No matter what happens, you cannot smoke a cigarette after a heart transplant. As it can again increase your risk of having a stroke or even lung problems. As a result, it can cause irreversible damage to your organs, especially to your heart.
You also need to perform exercises regularly to prevent the formation of blood clots in your arteries. Start this practice in the first few weeks after your surgery. After a couple of weeks, you will feel the urge to exercise more. By staying active, you can also maintain a healthy weight. As too much weight on your body can cause a strain on your heart and blood vessels.
Every patient needs to know about the ways they can maintain a healthy heart even after their surgery.
Following those ways can help them to increase their heart’s longevity. Even now new studies are being conducted by researchers to understand how the risks involved in this surgery can be minimized.

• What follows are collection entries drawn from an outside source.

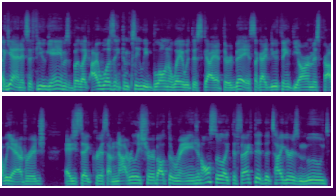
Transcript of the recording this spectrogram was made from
again, it's a few games, but like I wasn't completely blown away with this guy at third base. Like I do think the arm is probably average. As you said, Chris, I'm not really sure about the range. And also like the fact that the Tigers moved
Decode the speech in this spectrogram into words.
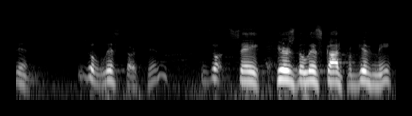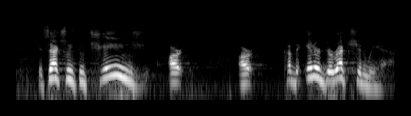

They are even trying to introduce robotic precision in heart surgery. So that they can reduce the number of patients dying from surgical complexations or the absence of highly experienced and skilled surgeons.
1. Can you live 20 years with a heart transplant?
Yes, you can live with a heart transplant for 20 years. But for that, you need to take a number of health precautions. After your surgery, you can’t smoke anymore, as it can pose a risk to your lungs. You can’t eat food that contains high salt or sugar and raw meat.
This reduces your chances of having high blood pressure and diabetes. Instead of risking your health, try replacing your diet with nutritious food and fruits. Then you need to aim at strengthening your body and muscles. For that, you need to perform specific light exercises, so that your body weight is also under control. As too much body weight can cause strain on your heart and blood vessels.
2. What is the average life expectancy of a heart transplant patient?
Researchers state that 9.16 years is the average life expectancy of a heart transplant patient. However, it is also said that the life expectancy of a heart transplant is largely based on the recipient’s age and medical condition.